**Records provided**
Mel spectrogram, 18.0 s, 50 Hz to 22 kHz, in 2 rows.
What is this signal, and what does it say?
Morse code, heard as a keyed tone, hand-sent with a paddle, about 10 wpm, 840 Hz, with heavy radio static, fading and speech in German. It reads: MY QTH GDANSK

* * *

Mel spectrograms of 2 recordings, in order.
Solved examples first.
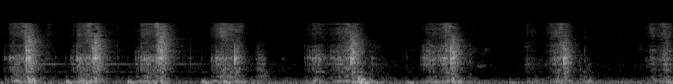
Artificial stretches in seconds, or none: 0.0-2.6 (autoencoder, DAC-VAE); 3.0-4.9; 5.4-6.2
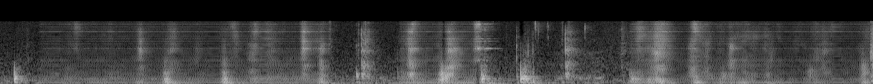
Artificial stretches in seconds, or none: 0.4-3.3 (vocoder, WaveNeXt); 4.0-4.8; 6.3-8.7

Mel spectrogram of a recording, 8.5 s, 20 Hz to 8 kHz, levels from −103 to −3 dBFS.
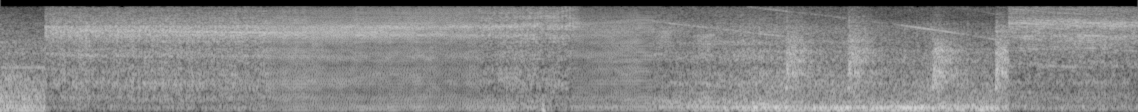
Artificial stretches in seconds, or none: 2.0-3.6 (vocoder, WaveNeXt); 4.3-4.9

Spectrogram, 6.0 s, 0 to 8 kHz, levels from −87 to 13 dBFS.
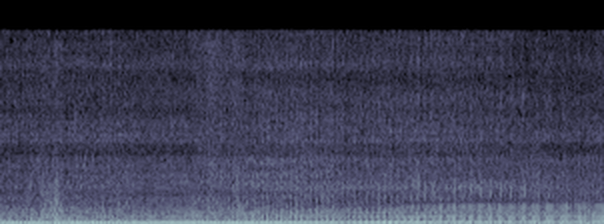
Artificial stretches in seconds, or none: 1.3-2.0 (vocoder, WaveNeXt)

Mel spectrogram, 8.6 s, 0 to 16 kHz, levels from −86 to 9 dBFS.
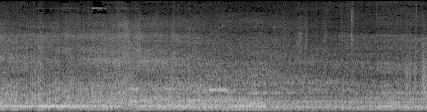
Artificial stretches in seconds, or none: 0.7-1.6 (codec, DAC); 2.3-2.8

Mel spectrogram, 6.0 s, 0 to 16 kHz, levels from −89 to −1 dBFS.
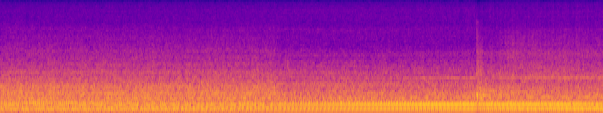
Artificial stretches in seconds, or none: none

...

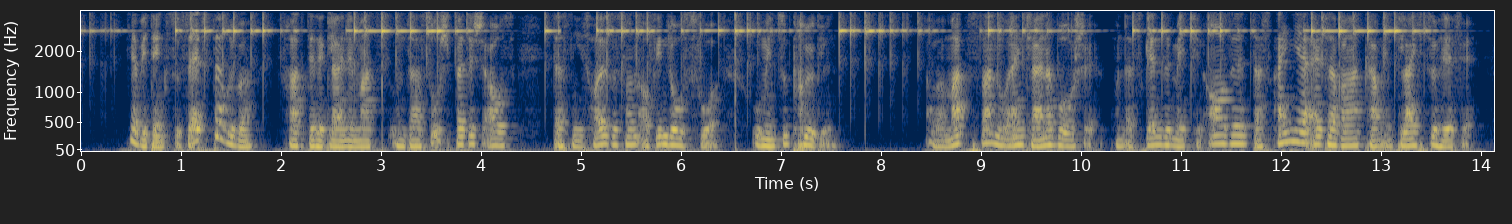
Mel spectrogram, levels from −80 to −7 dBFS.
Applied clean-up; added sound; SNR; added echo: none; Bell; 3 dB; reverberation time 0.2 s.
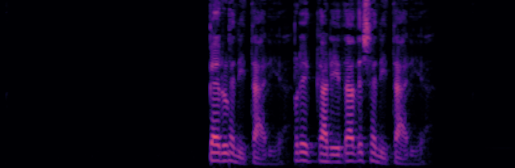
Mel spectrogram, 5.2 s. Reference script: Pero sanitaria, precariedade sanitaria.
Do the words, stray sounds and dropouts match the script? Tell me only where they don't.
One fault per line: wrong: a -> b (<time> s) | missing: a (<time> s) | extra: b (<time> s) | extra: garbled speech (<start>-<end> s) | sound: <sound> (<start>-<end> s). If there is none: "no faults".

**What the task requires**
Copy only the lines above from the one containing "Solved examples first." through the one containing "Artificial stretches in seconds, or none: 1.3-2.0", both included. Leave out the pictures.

**Result of the exercise**
Solved examples first.
Artificial stretches in seconds, or none: 0.0-2.6 (autoencoder, DAC-VAE); 3.0-4.9; 5.4-6.2
Artificial stretches in seconds, or none: 0.4-3.3 (vocoder, WaveNeXt); 4.0-4.8; 6.3-8.7

Mel spectrogram of a recording, 8.5 s, 20 Hz to 8 kHz, levels from −103 to −3 dBFS.
Artificial stretches in seconds, or none: 2.0-3.6 (vocoder, WaveNeXt); 4.3-4.9

Spectrogram, 6.0 s, 0 to 8 kHz, levels from −87 to 13 dBFS.
Artificial stretches in seconds, or none: 1.3-2.0 (vocoder, WaveNeXt)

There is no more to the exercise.